Roast Chicken with Truffle Butter.
1, 4lb roasting chicken
Salt and pepper
4 cloves garlic (in their skins)
1 large sprig of fresh rosemary
1 generous tablespoons truffle butter (optional, regular unsalted butter will also be delicious)
½ lemon

Heat the oven to 375F

To prepare the chicken, remove the giblets. 

Rub the chicken all over with the truffle butter.   Very gently loosen the skin from the flesh over the breast, place the butter under the skin and spread it, taking care not to tear the skin.

Place the garlic cloves, lemon and rosemary sprig in the cavity.

Tie the legs together with kitchen string.

Sprinkle salt and pepper over the chicken.

Place in a roasting pan and place in the oven.

Roast for approx 1 ½ hours or until the juices run clear when you cut between the leg and thigh.
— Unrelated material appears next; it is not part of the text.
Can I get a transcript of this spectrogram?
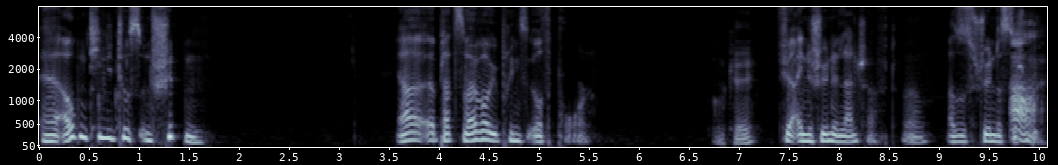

Remove the chicken to a platter.  Cover with aluminum foil and allow to rest for at least 10 minutes.

Enjoy.

Sunday, January 1, 2012

Split Pea Soup and Happy New Year.


Happy New Year to everyone.  I'm told I'm a bit of a  "bar humbug" about New Year's Eve.  While everyone is dancing around in funny hats and strange eyeglasses I prefer to be nestled on the sofa with a good book and the dog snoozing on top of me. However my duties as chauffeur to my teenage girls kept me pretty busy this year. I found myself in need of a bolstering soup.  Pea soup.  I realize that I am not including any ham hocks in this recipe and I also I realize this may be pure unadulterated blasphemy for many people, but I really can't be dealing with ham hocks.  This soup is wonderful - it gets me through New Year's Eve and there's leftover's for lunch on New Year's Day.  Who could ask for a better way to start the year?


Olive oil
1 medium onion, finely chopped
3-4 carrots, peeled and chopped
4 sticks celery, chopped
1 large sprig of rosemary, minced
1 bay leaf
1 teaspoon cumin
salt and pepper
2 cups split peas
32-40 oz chicken broth (depending on how thick you like your soup)
1 generous tablespoon of red wine vinegar.

In a large Dutch oven or saucepan heat the olive oil and saute the onion, carrots, minced rosemary and celery for approx 8-10 minutes.  



Add the cumin, bay leaf, salt and pepper and stir thoroughly.

Add the split peas, stir well.  



Add the chicken stock, raise the heat and bring to the boil.

Turn down to a simmer and partially cover. Cook on a simmer to 45 minutes - 1 hour or until the split peas are thoroughly cooked through.

Remove from heat and stir in the red wine vinegar.

If you like, you can puree a cup of the soup and pour it back into the pot, it just makes it a touch creamier.

Serve with warm bread and plently of olive oil.